    village populace was drawing drinking water.”

  • Tempest in a Frumpot

    habsfan: India was splintered resulting in the creation of Pakistan and the relocation of several million people.

    This was due in large part by the British themselves stoking Muslim fears of persecution. Given the chance if Britain had been able they would have pitted slave states in America against free states but at the time of the revolution slavery was so common it likely never occurred to them to do so. And need I remind you that we had our own Civil war, one can only imagine what would have been the result had the South acquired independence, you would have said Democracy was a failed experiment in the States.

    And labeling something realism does not make it so. And it is not exactly realistic to assume the cheerleaders standing on the side of a basketball game are the determining factor in the final score, yet you are so afraid of them that you would have us sit on our hands because….our team might lose? Rubbish, if you wish root for the tyrants, support them even but I shall not.

    • Carney

      Actually, the British did try to arm slaves to suppress independence.

      Look up the Ethiopian Regiment, the Black Brigade, and Black Loyalists in general.


    Everything you need to know about Emmanuel Navon’s real views on Arab/Muslim democracy is conveyed by these five words: “Carter’s betrayal of the Shah.”

    He doesn’t give a shit about the freedom or political power or living conditions of Arabs or Muslims. He cares about what’s good for Israel, and if that means Western-backed tyrants keeping the people under their thumbs, so be it.

  • Carney

    “a country where no weapons of mass destruction could be found. ”

    A now-widespread, but false, belief.

    We actually found hundreds of chemical warheads in Iraq, kept there illegally and secretly, in direct violation of its ceasefire agreement with us, and numerous binding international agreements.

    The Bush Administration, beaten into a defensive crouch by its domestic and global enemies, decided not to make much mention of it, and no one else chose to.

    For those who mindlessly reject any fact reported by Fox, here’s a nice safe MSM outlet for you:

  • cdorsen

    It all sounds as simple as do we support dictators that support our interests, or do we support the people that want to overthrow them and have a more freely elected government.
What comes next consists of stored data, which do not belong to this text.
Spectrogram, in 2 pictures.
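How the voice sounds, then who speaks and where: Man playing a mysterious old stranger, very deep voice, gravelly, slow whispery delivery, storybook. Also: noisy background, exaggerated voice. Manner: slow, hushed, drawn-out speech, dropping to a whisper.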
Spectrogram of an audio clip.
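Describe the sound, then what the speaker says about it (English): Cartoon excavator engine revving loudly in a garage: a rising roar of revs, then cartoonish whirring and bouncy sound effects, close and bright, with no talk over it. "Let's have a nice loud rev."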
Obviously the latter sounds more righteous; however, it is not that simple.

    Mubarek stresses the complex nature of these foreign relations. Here is a leader that is friendly to us and our interests. He is autocratic at best. Even if we disagree with his form of government, is it our right to dictate that they change it? Until recently, how many Americans do you think even knew that their might be popular support to remove him and institute “democracy”. If I was an Egyptian supporter of Mubarek, I would be offended and indignant that some American leader was talking down to me and my country tell us our government needs to change.

    The other side of that is looking disingenuous when there is a popular uprising and you fail to support the individuals that share your values on at least the issue of elected government. If they elect a government you don’t like, do you support the new one? The easy answer is yes, of course. They were freely elected and should be respected. But, what if that government then begins attacking your interest or for that matter your people.
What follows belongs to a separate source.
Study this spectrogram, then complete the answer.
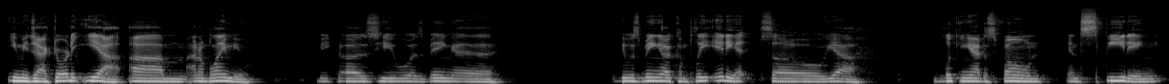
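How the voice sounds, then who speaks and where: A man's voice: a little high, warm tone. A man from the United States, chatting casually on a live stream and answering viewer messages.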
    When the governments are stable, the answer to all of this is clear. You don’t tell people how to run their country and support the countries leaders that share your interests. There is nothing wrong with allying with an authoritarian as long as the people they rule over are content with their leadership. The alternative is meddling and entangling yourself in their affairs. This can lead to large scale resentment by the very people you are trying to help. The problem is when these governments are subject to change, and not just a slogan, “change you can believe in”, but change that you can see, touch, and feel. Change from peace and stability to civil war.

    The question of whose side are you on is a difficult one, but I have a feeling before all is said and done with in the middle east, we will have an answer.